• **To do**:
When a line in the records contains the string "which", copy that line.

Dataset items:

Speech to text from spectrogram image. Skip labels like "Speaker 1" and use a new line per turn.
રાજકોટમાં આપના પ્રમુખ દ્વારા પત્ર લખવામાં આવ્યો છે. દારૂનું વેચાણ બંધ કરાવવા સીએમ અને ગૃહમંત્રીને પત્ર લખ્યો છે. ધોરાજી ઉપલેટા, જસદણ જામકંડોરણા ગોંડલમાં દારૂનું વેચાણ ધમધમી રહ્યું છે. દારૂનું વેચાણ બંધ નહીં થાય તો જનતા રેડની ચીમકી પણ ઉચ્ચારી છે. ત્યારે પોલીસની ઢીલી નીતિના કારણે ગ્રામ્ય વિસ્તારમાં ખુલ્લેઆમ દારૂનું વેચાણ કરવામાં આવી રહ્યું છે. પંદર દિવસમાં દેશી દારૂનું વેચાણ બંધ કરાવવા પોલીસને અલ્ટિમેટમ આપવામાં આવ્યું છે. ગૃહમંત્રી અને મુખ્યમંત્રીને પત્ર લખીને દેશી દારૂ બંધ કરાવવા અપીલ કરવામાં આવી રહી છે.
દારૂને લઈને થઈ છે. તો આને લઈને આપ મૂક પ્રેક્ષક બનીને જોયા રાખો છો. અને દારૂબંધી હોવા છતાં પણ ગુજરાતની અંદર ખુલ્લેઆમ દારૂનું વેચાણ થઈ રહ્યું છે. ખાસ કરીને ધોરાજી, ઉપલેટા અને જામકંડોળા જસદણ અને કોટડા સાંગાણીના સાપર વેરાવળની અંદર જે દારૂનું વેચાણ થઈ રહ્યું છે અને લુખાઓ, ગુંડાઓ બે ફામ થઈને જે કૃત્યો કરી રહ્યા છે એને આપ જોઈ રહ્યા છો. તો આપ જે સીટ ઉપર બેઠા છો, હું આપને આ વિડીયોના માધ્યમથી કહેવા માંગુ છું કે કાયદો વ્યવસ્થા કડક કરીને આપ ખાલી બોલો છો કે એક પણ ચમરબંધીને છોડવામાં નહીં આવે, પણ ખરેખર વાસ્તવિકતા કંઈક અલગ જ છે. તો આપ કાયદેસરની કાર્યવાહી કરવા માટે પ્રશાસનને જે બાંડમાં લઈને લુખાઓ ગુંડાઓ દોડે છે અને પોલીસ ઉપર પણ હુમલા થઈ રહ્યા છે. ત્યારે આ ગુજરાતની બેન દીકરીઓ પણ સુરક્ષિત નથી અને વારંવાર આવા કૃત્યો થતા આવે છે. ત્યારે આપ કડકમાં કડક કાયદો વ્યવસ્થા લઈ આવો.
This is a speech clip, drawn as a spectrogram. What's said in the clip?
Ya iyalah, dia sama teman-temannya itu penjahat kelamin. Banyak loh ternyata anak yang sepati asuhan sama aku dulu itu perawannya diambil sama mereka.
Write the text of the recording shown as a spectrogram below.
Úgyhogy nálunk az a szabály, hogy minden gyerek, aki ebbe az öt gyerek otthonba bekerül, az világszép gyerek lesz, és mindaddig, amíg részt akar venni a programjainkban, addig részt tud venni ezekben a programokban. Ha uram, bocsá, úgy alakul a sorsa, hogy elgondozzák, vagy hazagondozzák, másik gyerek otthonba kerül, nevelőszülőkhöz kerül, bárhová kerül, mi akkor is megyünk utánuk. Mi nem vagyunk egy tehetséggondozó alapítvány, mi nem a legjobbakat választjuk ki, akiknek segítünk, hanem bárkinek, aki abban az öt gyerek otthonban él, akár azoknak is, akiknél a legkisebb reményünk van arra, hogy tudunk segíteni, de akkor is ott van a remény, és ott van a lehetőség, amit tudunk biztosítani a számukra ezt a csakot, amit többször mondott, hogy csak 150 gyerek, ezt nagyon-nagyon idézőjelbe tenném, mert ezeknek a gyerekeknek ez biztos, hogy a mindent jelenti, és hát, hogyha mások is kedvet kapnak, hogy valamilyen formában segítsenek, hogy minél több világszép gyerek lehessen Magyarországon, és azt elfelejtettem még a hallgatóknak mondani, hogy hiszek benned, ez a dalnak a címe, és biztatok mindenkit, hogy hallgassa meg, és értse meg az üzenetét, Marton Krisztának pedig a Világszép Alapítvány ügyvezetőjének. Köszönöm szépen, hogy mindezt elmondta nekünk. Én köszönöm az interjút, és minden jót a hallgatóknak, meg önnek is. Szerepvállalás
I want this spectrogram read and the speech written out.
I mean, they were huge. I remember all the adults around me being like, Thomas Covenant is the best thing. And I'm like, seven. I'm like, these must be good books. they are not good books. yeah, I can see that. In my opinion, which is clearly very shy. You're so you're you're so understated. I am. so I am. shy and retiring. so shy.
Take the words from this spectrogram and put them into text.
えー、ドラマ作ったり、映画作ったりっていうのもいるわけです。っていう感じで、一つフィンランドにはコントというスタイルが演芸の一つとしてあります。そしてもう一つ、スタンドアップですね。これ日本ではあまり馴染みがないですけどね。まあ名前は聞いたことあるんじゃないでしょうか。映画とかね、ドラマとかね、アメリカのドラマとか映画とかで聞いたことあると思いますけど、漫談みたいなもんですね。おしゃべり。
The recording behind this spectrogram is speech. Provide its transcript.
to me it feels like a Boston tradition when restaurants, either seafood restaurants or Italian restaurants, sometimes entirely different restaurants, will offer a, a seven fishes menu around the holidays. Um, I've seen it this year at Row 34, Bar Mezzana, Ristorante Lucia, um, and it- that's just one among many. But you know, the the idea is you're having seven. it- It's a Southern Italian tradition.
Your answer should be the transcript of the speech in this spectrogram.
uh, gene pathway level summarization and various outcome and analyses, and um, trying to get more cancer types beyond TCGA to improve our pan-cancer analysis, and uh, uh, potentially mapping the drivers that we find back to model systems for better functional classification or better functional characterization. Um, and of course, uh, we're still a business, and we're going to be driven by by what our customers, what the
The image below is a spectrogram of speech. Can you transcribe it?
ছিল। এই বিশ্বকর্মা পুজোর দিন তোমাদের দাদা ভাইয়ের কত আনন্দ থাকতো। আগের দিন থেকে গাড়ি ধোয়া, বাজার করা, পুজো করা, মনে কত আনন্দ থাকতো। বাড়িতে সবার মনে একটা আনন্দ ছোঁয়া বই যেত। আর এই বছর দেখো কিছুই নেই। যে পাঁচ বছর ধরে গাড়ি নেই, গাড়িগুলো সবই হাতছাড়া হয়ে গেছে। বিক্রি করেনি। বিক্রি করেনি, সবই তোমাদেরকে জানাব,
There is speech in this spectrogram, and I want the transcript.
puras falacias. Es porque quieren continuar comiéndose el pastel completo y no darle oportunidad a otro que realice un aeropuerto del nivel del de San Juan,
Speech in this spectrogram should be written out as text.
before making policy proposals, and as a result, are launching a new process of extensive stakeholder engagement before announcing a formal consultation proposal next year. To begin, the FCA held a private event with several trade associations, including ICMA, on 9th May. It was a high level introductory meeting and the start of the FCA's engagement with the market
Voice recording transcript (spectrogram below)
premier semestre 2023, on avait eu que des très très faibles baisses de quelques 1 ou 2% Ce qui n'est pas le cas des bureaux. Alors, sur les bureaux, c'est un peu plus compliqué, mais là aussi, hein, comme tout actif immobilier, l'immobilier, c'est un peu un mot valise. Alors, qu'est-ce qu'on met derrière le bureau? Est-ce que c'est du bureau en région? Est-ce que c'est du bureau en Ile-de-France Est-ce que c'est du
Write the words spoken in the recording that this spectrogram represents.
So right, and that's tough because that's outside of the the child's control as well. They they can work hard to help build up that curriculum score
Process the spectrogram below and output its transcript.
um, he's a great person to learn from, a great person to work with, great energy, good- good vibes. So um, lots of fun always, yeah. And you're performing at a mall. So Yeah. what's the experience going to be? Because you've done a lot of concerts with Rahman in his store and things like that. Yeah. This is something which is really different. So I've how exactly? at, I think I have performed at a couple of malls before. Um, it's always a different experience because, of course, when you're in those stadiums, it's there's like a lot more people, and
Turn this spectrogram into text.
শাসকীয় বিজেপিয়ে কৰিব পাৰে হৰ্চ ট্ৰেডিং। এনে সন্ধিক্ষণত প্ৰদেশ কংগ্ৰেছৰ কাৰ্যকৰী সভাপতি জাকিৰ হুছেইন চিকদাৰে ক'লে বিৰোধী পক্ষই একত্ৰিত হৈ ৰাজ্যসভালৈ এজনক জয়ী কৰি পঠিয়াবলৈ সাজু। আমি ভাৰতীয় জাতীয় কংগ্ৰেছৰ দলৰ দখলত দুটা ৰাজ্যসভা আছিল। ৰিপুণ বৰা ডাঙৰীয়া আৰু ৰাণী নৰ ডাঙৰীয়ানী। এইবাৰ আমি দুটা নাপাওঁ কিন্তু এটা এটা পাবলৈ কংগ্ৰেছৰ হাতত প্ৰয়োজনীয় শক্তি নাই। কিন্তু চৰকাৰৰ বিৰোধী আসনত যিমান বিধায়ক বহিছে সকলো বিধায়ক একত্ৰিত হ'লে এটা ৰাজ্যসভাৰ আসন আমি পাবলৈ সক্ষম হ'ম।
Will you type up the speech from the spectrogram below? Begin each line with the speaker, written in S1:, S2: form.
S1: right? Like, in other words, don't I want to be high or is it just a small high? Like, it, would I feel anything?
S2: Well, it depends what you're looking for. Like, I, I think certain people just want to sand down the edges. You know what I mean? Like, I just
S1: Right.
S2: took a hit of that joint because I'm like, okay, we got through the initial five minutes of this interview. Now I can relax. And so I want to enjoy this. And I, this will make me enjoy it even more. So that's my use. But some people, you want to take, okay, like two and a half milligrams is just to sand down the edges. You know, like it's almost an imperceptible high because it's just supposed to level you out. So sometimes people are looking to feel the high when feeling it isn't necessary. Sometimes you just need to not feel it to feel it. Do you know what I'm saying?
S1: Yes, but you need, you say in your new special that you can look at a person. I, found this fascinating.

• **Answer to this task**:
I mean, they were huge. I remember all the adults around me being like, Thomas Covenant is the best thing. And I'm like, seven. I'm like, these must be good books. they are not good books. yeah, I can see that. In my opinion, which is clearly very shy. You're so you're you're so understated. I am. so I am. shy and retiring. so shy.
um, he's a great person to learn from, a great person to work with, great energy, good- good vibes. So um, lots of fun always, yeah. And you're performing at a mall. So Yeah. what's the experience going to be? Because you've done a lot of concerts with Rahman in his store and things like that. Yeah. This is something which is really different. So I've how exactly? at, I think I have performed at a couple of malls before. Um, it's always a different experience because, of course, when you're in those stadiums, it's there's like a lot more people, and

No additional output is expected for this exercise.